Plokštinė was an underground missile base of the Soviet Union. This is the first nuclear missile base of the Soviet Union, an underground R-12 Dvinaballistic medium-range missile base. In 2012, the Cold War Museum was opened at the site.
At the time when the United States started building underground military bases, it was decided that the Soviet Union had to maintain its military advantage. Therefore, in September 1960, the Soviets started rapid construction of an underground military base, one of the first in the Soviet Union, near the village of Plokščiai. The chosen location was 160 metres above sea level and it could cover all of Europe, including Turkey and southern European countries. In 1960, more than 10,000 Soviet soldiers started secret works in the Žemaitija National Park that took two years. The costs of construction were comparable to the costs of building a city district or a small town.
The base was one of the top Soviet military secrets that was revealed by U.S. reconnaissance only in 1978. The base boasted of a network of tunnels and included four deep shafts that have a depth between 27 to 34 meters. They were covered by the concrete domes that could be moved aside on rails in 30 minutes. The base could stay autonomous for 15 days, or for 3 hours if also hermetically sealed. The surrounding electric fence was normally connected to 220 V, with a possibility to raise the voltage to 1700 in case of alert. The active team consisted of about 300 people, most of them military guards.
The base included four silos that housed R-12 Dvina missiles with nuclear warheads. These missiles were propelled using a medium-range liquid. They weighed more than 40 tones, including 1,500-kilogram warhead. These surface-to-surface missiles had a radius of a little less than 2,500 kilometres. No missiles, even for tests, were launched from the base.
After twelve years of operations, the site was shut down. Since the collapse of the Soviet Union, the site has been abandoned and not maintained. It has been visited by urban explorers, also suffered from numerous metal thefts. After the reconstruction in 2012, the former base site now hosts the Cold War Museum, opening one of the four existing silos for visitors.References:
The Church of Saint Demetrius, or Hagios Demetrios, is the main sanctuary dedicated to Saint Demetrius, the patron saint of Thessaloniki. It is part of the site Palaeochristian and Byzantine Monuments of Thessaloniki on the list of World Heritage Sites by UNESCO since 1988.
The first church on the spot was constructed in the early 4th century AD, replacing a Roman bath. A century later, a prefect named Leontios replaced the small oratory with a larger, three-aisled basilica. Repeatedly gutted by fires, the church eventually was reconstructed as a five-aisled basilica in 629–634. This was the surviving form of the church much as it is today. The most important shrine in the city, it was probably larger than the local cathedral. The historic location of the latter is now unknown.
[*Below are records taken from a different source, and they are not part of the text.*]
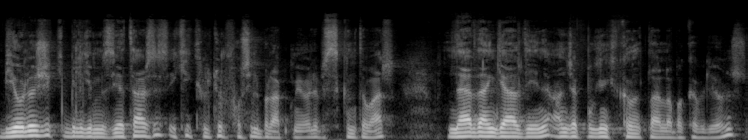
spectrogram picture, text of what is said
biyolojik bilgimiz yetersiz. İki, kültür fosil bırakmıyor. Öyle bir sıkıntı var. Nereden geldiğini ancak bugünkü kanıtlarla bakabiliyoruz.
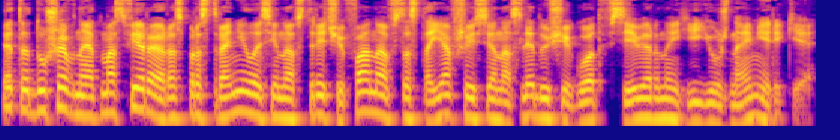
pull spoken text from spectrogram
Эта душевная атмосфера распространилась и на встрече фанов, состоявшейся на следующий год в Северной и Южной Америке.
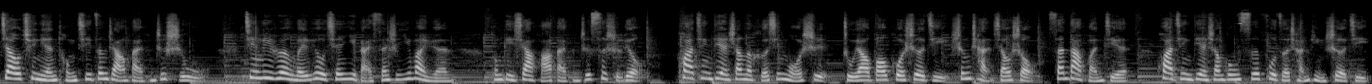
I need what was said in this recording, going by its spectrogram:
较去年同期增长百分之十五，净利润为六千一百三十一万元。同比下滑百分之四十六。跨境电商的核心模式主要包括设计、生产、销售三大环节。跨境电商公司负责产品设计，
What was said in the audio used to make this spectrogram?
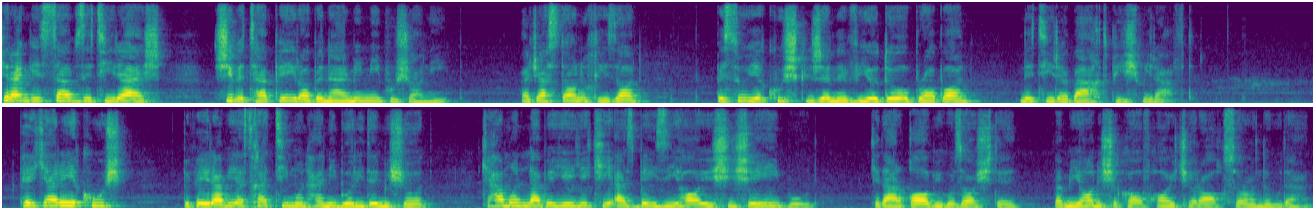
که رنگ سبز تیرش شیب تپه را به نرمی می پوشانید و جستان و خیزان به سوی کوشک ژنویو دو برابان نتیر بخت پیش می رفت. پیکره کوشک به پیروی از خطی منحنی بریده می‌شد که همان لبه یکی از بیزی های شیشه ای بود که در قابی گذاشته و میان شکاف های چراغ سرانده بودند.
The church had an unusual shrine called the ciborium, a hexagonal, roofed structure at one side of the nave. It was made of or covered with silver. The structure had doors and inside was a couch or bed. Unusually, it did not hold any physical relics of the saint. The ciborium seems to have been a symbolic tomb. It was rebuilt at least once.
The basilica is famous for six extant mosaic panels, dated to the period between the latest reconstruction and the inauguration of the Byzantine Iconoclasm in 730. These mosaics depict St. Demetrius with officials responsible for the restoration of the church (called the founders, ktetors) and with children. An inscription below one of the images glorifies heaven for saving the people of Thessalonica from a pagan Slavic raid in 615.
Thessaloniki became part of the Ottoman Empire in 1430. About 60 years later, during the reign of Bayezid II, the church was converted into a mosque, known as the Kasımiye Camii after the local Ottoman mayor, Cezeri Kasım Pasha. The symbolic tomb however was kept open for Christian veneration. Other magnificent mosaics, recorded as covering the church interior, were lost either during the four centuries when it functioned as a mosque (1493–1912) or in the Great Thessaloniki Fire of 1917 that destroyed much of the city. It also destroyed the roof and upper walls of the church. Black-and-white photographs and good watercolour versions give an idea of the early Byzantine craftsmanship lost during the fire.
Following the Great Fire of 1917, it took decades to restore the church. Tombstones from the city"s Jewish cemetery - destroyed by the Greek and Nazi German authorities - were used as building materials in these restoration efforts in the 1940s. Archeological excavations conducted in the 1930s and 1940s revealed interesting artifacts that may be seen in a museum situated inside the church"s crypt. The excavations also uncovered the ruins of a Roman bath, where St. Demetrius was said to have been held prisoner and executed. A Roman well was also discovered. Scholars believe this is where soldiers dropped the body of St. Demetrius after his execution. After restoration, the church was reconsecrated in 1949.